How To Use and Reuse Chimneys in Architecture

Francis D. K. Ching [1] characterizes a chimney as an “incombustible vertical structure, which contains a duct through which smoke and gases from a fire or furnace are pushed outwards and through which an air current is created.” While its pipes can be hidden in walls or other structures, the chimney top usually remains prominent in order to transfer dangerous gases from the inside out without dirtying the interior or harming the health of the occupants. Being vertical elements, there are chimneys that become major landmarks in the urban landscape, especially in industrial projects. At the time of drawing, deciding on the “weight” that the chimney will have in a project is essential. At Casa Milá, for example, Gaudí crowns the building in sinuous and curvy sculptural chimneys. In other cases, the solemnity of the building aesthetic is mirrored in its chimney, whereas in others, the architects render the chimney as hidden as possible. Recently, too, many chimneys have been refurbished for new uses or to accommodate new cleaner technologies. Whether it takes a prominent role or is hidden from view, see below some chimney design tips and possibilities of use.
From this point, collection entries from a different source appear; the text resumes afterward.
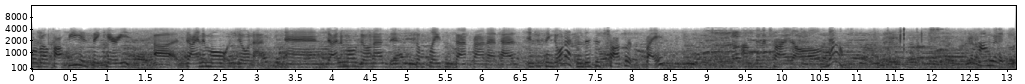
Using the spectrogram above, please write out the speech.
Barrel Coffee is they carry uh, Dynamo Donuts. And Dynamo Donuts is some place in San Fran that has interesting donuts. And this is chocolate spice. I'm going to try it all now. I'm going to do.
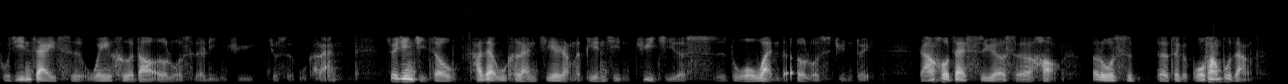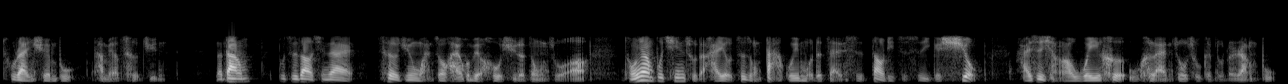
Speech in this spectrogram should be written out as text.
普京再一次威吓到俄罗斯的邻居，就是乌克兰。最近几周，他在乌克兰接壤的边境聚集了十多万的俄罗斯军队。然后在四月二十二号，俄罗斯的这个国防部长突然宣布他们要撤军。那当然不知道现在撤军完之后还会不会有后续的动作啊？同样不清楚的还有这种大规模的展示到底只是一个秀，还是想要威吓乌克兰做出更多的让步？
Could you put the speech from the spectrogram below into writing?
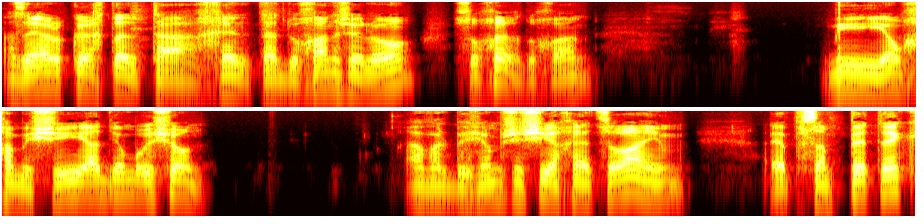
אז היה לוקח את הדוכן שלו, סוחר דוכן, מיום חמישי עד יום ראשון. אבל ביום שישי אחרי הצהריים היה שם פתק,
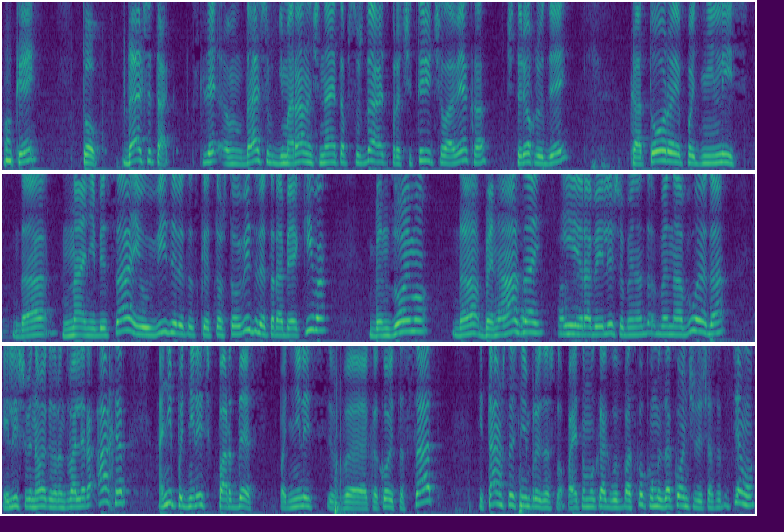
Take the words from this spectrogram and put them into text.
Окей? То, дальше так. Эм, Дальше Гимара начинает обсуждать про четыре человека, четырех людей, которые поднялись да, на небеса и увидели, так сказать, то, что увидели, это Раби Акива, Бен Зоймо, да, Бен Азай и Раби Илиша Бен, Бен Авуя, да, Илиша Бен Авуя, который называли Ахер, они поднялись в Пардес, поднялись в какой-то сад, и там что с ними произошло. Поэтому, как бы, поскольку мы закончили сейчас эту тему,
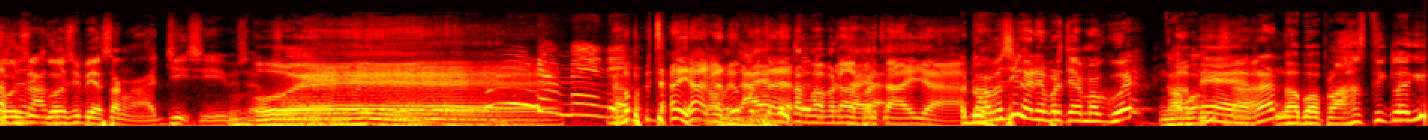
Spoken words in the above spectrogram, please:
Gue sih gue sih biasa ngaji sih. Biasa. Gak percaya, Nggak gak percaya, percaya. tetap nggak percaya. Nggak percaya. Kenapa sih gak ada yang percaya sama gue? Nggak bawa, Heran. nggak bawa plastik lagi.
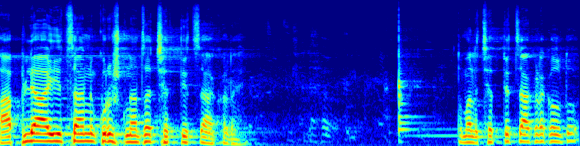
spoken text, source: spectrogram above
आपल्या आईचा आणि कृष्णाचा छत्तीसचा आकडा आहे. तुम्हाला छत्तीसचा आकडा कळतो?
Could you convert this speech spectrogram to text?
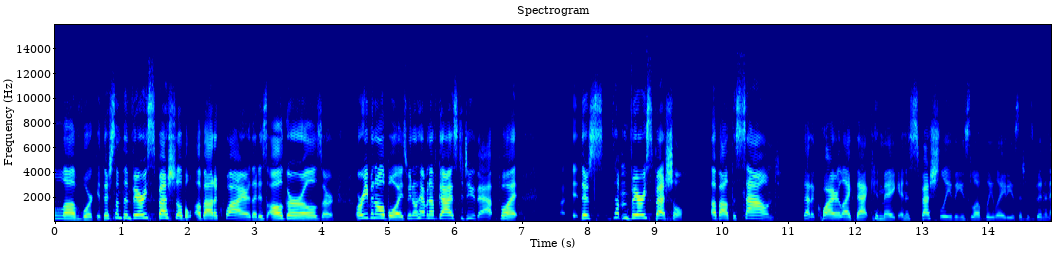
Love working. There's something very special about a choir that is all girls or, or even all boys. We don't have enough guys to do that, but uh, there's something very special about the sound that a choir like that can make, and especially these lovely ladies. It has been an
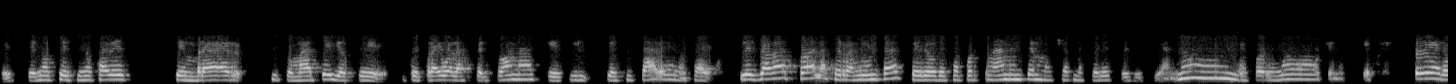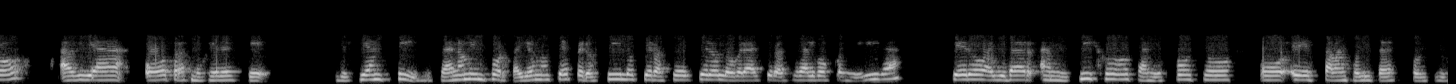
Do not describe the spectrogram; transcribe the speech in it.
este, no sé, si no sabes sembrar tomate, yo te, te traigo a las personas que sí, que sí saben, o sea, les daba todas las herramientas, pero desafortunadamente muchas mujeres pues decían, no, mejor no, que no sé qué. Pero había otras mujeres que decían sí, o sea, no me importa, yo no sé, pero sí lo quiero hacer, quiero lograr, quiero hacer algo con mi vida, quiero ayudar a mis hijos, a mi esposo, o estaban solitas con sus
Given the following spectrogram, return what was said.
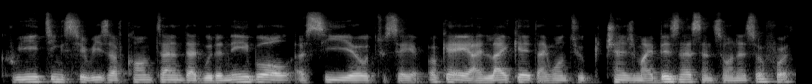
creating series of content that would enable a CEO to say, okay, I like it, I want to change my business, and so on and so forth.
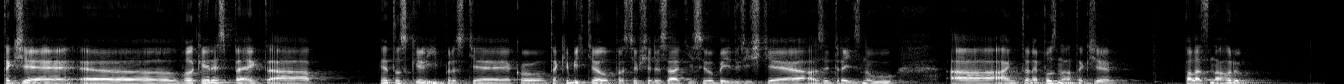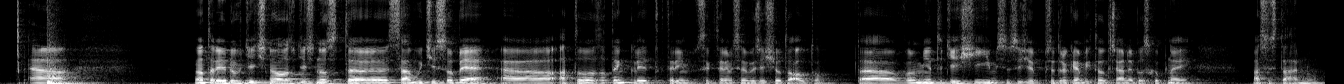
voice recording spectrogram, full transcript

House K / Yoshichika Takagi

© Seiya Miyamoto
© Seiya Miyamoto
Sapporo, Japan
  • Architects: Yoshichika Takagi
  • Area Area of this architecture project Area:  226
  • Year Completion year of this architecture project Year:  2009

© Seiya Miyamoto© Seiya Miyamoto© Seiya Miyamoto© Seiya Miyamoto+ 19

Roji / Nadamoto Yukiko Architects

© Seiya Miyamoto© Seiya Miyamoto© Seiya Miyamoto© Seiya Miyamoto+ 17

House in Kitakami / Nadamoto Yukiko Architects

© Seiya Miyamoto© Seiya Miyamoto© Seiya Miyamoto© Seiya Miyamoto+ 24

Kitakami-shi, Japan